The two parties’ proposal to evaluate the admissibility of the demands for protection in the countries of origin and transit is also striking. Essentially, according to the League and the Five Star Movement, offices for dealing with such procedures should be established in the very same countries and supposedly with the authorisation of the very same governments that the asylum seekers are trying to flee from. Even the principle of family reunification, which represents an essential element of the current regulation on asylum, is put into question, on the grounds that we should avoid “fictitious cases” of reunification and other supposed abuses. No matter if this means that children may be prevented from joining their parents and families. Furthermore, the contract does not bother to mention fundamental principles such as the protection of human rights or the need to integrate migrants, while the freedom to practice other religions may be restricted by measures aimed at the control on the places of worship and on the imams.

At European level the first opportunity for the “yellow-green” government to speak up against the EU member states’ lack of solidarity towards the countries most affected by the migrants’ inflows was offered last week by the Council of Minister of Interiors, which was to discuss the Bulgarian proposal to reform the Dublin Regulation. Mr. Salvini did not attend this first meeting, as Italy’s Parliament was going to give a vote the confidence to the Conte government. The Italian representative, however, rejected a proposal that would further increase the South European states’ responsibilities in the management of migration flows. The dismissal of the Bulgarian efforts was then presented as an Italian success, despite the fact that the Gentiloni government had already expressed its opposition to a very unbalanced proposal and that other European governments opposed it, even if on very different grounds.
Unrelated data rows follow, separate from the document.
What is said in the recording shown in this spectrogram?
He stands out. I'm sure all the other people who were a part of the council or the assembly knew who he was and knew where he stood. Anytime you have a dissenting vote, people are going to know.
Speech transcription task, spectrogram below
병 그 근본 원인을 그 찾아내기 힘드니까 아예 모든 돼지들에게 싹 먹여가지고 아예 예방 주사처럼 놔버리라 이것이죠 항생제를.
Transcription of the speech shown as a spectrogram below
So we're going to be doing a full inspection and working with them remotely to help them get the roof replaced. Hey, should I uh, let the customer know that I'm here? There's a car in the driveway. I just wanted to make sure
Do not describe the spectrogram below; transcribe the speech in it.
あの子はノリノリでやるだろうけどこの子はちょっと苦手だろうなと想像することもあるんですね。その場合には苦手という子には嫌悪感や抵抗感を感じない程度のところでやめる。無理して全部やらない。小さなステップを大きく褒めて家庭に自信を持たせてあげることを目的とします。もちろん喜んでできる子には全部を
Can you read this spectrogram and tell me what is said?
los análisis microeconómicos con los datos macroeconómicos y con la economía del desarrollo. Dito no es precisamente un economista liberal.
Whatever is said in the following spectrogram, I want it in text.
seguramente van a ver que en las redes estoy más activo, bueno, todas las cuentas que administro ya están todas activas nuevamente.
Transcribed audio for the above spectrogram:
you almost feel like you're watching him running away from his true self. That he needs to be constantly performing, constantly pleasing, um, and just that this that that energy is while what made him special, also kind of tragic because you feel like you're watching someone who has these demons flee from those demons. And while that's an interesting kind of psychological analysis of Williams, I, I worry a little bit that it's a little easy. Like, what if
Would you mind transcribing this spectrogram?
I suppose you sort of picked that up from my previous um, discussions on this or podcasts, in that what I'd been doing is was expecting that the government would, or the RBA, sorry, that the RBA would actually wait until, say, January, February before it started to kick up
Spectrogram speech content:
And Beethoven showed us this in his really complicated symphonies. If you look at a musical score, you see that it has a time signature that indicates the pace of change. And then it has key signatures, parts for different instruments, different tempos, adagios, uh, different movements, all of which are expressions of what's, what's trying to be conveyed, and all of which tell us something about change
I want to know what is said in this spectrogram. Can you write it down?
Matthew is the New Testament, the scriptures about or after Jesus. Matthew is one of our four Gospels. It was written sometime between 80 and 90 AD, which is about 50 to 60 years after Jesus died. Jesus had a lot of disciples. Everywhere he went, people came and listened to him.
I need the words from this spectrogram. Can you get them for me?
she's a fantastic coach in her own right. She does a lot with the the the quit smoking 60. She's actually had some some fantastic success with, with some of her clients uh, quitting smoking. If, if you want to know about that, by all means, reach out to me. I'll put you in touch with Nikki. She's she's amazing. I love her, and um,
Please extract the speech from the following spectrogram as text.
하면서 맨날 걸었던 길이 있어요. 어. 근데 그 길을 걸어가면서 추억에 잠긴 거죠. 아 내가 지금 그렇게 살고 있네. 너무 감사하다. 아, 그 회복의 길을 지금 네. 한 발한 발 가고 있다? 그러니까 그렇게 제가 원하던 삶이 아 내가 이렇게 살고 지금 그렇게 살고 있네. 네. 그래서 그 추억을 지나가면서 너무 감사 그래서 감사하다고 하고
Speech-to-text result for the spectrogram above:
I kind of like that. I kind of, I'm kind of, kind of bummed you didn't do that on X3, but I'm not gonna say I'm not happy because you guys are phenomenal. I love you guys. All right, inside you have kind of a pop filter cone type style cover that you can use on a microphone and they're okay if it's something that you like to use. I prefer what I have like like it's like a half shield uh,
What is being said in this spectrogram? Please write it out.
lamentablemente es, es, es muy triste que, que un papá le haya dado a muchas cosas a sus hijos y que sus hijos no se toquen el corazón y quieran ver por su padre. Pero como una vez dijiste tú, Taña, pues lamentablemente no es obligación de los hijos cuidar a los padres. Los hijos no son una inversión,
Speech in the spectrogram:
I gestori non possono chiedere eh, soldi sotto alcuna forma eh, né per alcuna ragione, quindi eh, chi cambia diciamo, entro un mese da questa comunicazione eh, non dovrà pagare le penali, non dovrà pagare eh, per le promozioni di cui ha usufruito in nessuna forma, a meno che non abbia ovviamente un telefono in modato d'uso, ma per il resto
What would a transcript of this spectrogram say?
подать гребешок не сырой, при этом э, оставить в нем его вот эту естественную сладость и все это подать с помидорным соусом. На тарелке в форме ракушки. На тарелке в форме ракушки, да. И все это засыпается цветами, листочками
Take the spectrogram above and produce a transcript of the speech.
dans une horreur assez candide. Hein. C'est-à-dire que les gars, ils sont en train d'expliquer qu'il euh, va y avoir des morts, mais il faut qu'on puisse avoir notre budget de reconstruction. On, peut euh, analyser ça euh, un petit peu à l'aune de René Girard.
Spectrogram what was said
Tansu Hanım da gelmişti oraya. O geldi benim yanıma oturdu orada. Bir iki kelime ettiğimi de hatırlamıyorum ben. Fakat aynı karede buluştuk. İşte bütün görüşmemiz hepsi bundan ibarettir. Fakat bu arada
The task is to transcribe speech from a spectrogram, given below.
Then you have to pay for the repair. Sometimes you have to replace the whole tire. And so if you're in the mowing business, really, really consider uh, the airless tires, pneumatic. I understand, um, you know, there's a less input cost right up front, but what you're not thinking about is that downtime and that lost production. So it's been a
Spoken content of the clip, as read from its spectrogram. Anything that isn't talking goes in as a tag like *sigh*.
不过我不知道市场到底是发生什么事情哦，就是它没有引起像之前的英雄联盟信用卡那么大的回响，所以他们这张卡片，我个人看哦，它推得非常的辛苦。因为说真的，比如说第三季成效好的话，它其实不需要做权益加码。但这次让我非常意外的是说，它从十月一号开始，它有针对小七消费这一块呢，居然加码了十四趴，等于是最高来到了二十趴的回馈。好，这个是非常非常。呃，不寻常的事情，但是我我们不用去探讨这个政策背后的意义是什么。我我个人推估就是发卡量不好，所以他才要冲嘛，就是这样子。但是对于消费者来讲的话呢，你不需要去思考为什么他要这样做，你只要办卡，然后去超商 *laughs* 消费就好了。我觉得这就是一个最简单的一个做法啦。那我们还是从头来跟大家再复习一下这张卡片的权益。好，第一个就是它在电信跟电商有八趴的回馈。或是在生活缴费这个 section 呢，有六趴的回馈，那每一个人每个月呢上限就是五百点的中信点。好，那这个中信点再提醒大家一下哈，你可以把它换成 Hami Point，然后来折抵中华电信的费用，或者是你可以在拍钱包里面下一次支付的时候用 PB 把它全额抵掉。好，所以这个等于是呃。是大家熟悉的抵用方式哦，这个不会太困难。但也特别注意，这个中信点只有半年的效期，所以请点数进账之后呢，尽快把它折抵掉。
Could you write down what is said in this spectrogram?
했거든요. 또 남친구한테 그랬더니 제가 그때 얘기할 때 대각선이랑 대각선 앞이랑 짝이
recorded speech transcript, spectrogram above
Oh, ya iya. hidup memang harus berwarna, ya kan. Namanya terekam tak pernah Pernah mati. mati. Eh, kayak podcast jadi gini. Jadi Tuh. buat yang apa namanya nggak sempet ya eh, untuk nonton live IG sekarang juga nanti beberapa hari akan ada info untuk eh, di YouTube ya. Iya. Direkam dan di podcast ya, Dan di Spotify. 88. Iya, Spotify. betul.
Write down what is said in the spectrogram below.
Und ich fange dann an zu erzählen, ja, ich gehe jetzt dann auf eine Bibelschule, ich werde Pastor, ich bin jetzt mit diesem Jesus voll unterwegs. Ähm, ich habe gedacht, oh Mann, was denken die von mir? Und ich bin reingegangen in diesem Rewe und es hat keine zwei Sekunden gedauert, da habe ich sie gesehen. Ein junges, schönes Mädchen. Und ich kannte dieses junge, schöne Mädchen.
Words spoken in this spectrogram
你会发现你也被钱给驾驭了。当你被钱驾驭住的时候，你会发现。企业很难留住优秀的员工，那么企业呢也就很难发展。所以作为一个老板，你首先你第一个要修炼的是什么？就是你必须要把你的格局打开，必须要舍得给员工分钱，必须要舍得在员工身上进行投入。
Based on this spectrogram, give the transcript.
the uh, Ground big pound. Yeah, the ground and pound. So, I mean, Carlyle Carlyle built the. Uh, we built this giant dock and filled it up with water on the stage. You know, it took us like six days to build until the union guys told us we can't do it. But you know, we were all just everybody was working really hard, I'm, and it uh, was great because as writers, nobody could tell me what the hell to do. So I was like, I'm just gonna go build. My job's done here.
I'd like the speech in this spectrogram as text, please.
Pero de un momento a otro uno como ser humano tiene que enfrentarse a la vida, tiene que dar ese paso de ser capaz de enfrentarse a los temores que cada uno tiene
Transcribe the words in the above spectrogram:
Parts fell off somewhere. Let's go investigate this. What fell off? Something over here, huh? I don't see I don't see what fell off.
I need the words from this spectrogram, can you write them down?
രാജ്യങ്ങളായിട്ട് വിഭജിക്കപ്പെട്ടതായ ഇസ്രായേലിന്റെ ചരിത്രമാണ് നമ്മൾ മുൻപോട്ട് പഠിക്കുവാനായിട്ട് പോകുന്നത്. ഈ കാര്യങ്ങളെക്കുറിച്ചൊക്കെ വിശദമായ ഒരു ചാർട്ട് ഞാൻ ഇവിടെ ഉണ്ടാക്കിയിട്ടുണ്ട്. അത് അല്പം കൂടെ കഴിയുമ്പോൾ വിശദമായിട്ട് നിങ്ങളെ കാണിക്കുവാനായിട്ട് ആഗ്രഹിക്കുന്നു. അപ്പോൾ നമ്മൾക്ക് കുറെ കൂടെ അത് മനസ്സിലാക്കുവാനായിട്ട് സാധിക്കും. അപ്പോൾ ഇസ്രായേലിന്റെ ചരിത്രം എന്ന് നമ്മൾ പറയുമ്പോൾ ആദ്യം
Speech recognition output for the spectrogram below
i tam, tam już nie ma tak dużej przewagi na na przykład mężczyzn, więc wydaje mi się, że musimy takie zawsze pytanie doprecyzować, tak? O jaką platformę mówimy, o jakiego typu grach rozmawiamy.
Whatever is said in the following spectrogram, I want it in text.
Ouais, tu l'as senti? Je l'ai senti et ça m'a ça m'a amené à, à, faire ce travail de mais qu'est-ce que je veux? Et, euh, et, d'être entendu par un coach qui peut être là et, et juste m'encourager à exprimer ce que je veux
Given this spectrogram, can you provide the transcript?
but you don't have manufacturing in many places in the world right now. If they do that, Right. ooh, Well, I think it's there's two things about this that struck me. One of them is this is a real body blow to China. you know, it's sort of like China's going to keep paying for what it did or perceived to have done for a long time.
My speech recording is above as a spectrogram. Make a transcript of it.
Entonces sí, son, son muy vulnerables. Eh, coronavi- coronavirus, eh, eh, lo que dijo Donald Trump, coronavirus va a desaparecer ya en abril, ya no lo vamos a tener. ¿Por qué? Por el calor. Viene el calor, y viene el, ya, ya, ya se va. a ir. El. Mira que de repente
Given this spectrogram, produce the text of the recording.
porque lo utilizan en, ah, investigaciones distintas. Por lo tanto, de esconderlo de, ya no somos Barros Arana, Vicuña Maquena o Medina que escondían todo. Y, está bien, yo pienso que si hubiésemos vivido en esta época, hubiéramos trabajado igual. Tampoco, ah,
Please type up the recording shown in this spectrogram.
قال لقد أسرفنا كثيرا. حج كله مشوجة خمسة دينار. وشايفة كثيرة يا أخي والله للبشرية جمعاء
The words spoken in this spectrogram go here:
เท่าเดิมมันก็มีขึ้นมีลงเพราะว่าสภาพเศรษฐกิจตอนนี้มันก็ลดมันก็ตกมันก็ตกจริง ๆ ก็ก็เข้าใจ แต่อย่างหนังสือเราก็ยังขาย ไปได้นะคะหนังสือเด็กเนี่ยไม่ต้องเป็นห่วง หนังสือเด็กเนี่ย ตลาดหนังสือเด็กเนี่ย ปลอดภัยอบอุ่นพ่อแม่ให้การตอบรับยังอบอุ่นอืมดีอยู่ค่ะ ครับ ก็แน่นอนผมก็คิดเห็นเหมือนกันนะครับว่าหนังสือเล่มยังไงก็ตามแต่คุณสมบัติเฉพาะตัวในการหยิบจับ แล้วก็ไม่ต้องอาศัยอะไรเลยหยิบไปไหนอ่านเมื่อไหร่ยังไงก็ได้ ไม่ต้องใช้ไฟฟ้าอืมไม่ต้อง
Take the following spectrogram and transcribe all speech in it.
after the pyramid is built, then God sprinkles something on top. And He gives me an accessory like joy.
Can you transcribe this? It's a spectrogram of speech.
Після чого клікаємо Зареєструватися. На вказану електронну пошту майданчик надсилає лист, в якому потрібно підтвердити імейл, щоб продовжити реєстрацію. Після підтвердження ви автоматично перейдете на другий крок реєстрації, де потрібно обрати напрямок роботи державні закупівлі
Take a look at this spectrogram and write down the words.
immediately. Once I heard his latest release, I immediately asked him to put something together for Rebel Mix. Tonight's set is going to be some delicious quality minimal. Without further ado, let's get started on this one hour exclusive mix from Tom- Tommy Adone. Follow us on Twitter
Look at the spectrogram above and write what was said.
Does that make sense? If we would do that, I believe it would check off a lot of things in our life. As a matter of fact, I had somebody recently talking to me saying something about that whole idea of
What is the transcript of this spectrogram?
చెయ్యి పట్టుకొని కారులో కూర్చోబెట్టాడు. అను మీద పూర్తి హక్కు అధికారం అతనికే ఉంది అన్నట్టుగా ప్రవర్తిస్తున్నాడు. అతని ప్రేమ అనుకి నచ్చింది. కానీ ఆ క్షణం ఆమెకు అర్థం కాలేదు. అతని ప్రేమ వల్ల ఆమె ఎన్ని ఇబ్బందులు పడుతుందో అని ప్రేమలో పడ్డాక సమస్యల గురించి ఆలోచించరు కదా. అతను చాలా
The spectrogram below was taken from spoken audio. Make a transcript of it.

For the time being, hope to revitalise the debate on the reform is getting weaker. The Italian government has not presented an alternative plan, and the next Austrian Presidency of the EU has already announced that this topic is not going to be in its agenda anyway. Soon, Mr. Salvini’s “chemistry” with the Visegrad countries plus Austria, stemming from the common presumption that it is possible to stop migration for good, will have to face reality. In fact, whatever the recipes suggested by the Italian minister, Italy’s interests are simply antithetical to those of the Central European countries, whose goal is to keep migrants as far as possible from their territory and who have no intention on agreeing to a fairer share of responsibilities with the other member states, which would instead benefit Italy.

Meanwhile, the new Spanish government has offered the vessel Aquarius access to the port of Valencia. Salvini did not miss an opportunity to claim that speaking up against Europe was a successful strategy and that in just 24 hours he managed to change things in the EU. It is suspected, rather, that it was the new Socialist government is Spain that made the change.

Photo: @Stefano Guidi / Shutterstock.com